The editorial work and literary enterprise of Louis Aime-Martin
Darrie, Stephanie Mary
Thesis or dissertation
University of Exeter
This thesis offers a new perspective on the cultural contribution of Louis Aimé-Martin, best known as the principal editor of Bernardin de Saint-Pierre. The thesis begins in chapter 1 with a critical analysis of the posthumous edition of Bernardin’s Essai sur J.-J. Rousseau. This text, singled out by the scholar, Maurice Souriau, as an exemplar of Aimé-Martin’s editorial negligence, introduces a theme sustained throughout chapter 2. This study of part of the Correspondance de J.-H. Bernardin de Saint-Pierre, in revealing Aimé-Martin’s emotive handling of the manuscripts he works from, leads to a necessary consideration of other, more objective editorial ventures in chapter 3. Attention turns from Bernardin’s legacy to an investigation of Aimé-Martin as a reputed authority on the lives and works of a host of French personalities from across the centuries. In light of those undertakings independent of Bernardin, the following chapters go on to broaden our understanding of Aimé-Martin, revealing some of his own literary endeavours. Reflections on the Lettres à Sophie sur la physique, la chimie et l’histoire naturelle (1810) in chapter 4, and Raymond (1811) in chapter 5, testify to Aimé-Martin’s interest in contemporary issues from feminine pedagogy to the moralisation of the peasant class. Such concerns eventually culminate in the philosophy of the Education des mères (1834), considered in chapter 6. It is this œuvre, with its promotion of a new, more accessible spirituality and its proposed revisions of the educative system, which truly sees Aimé-Martin engage with the socio-political agenda of his day. Chapter 7 looks further, then, at Aimé-Martin’s immersion in the cultural community of his time, drawing in particular on the revelations of his correspondence with Alphonse de Lamartine.

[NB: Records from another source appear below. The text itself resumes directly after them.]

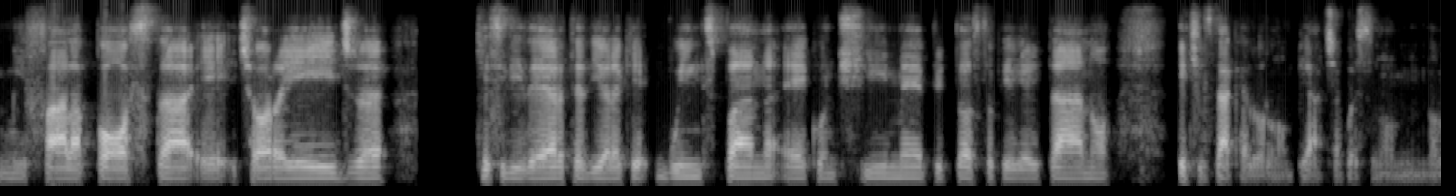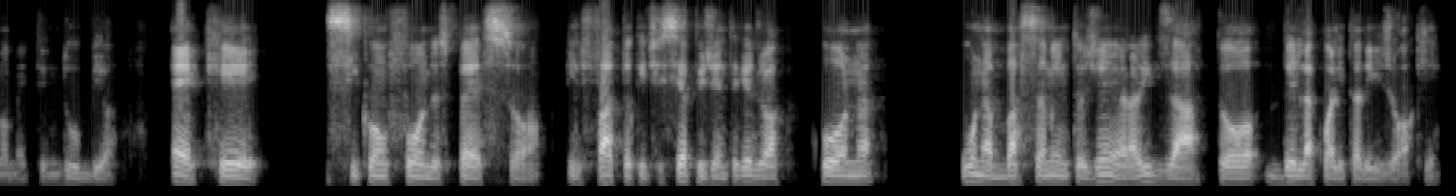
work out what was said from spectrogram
mi fa la posta e c'ho Rage che si diverte a dire che Wingspan è concime piuttosto che Gaetano e ci sta che a loro non piaccia, questo non, non lo metto in dubbio, è che si confonde spesso il fatto che ci sia più gente che gioca con un abbassamento generalizzato della qualità dei giochi.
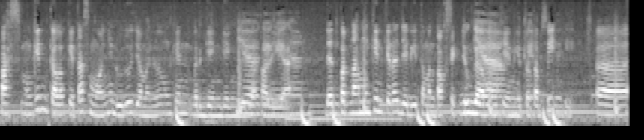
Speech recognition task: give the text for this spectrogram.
pas mungkin kalau kita semuanya dulu zaman dulu mungkin bergeng-geng juga Iya, kali ya dan pernah mungkin kita jadi teman toksik juga Iya, mungkin gitu mungkin tapi jadi. eh,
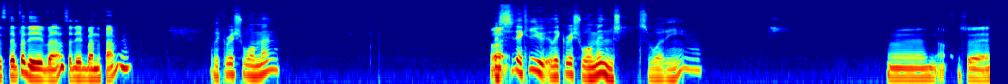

The renowned editor is thus shown to be a transitional figure, holding a torch for the memory of an eighteenth-century icon while also shining a light of hope and inspiration for the people of the early decades of the nineteenth.
PhD in French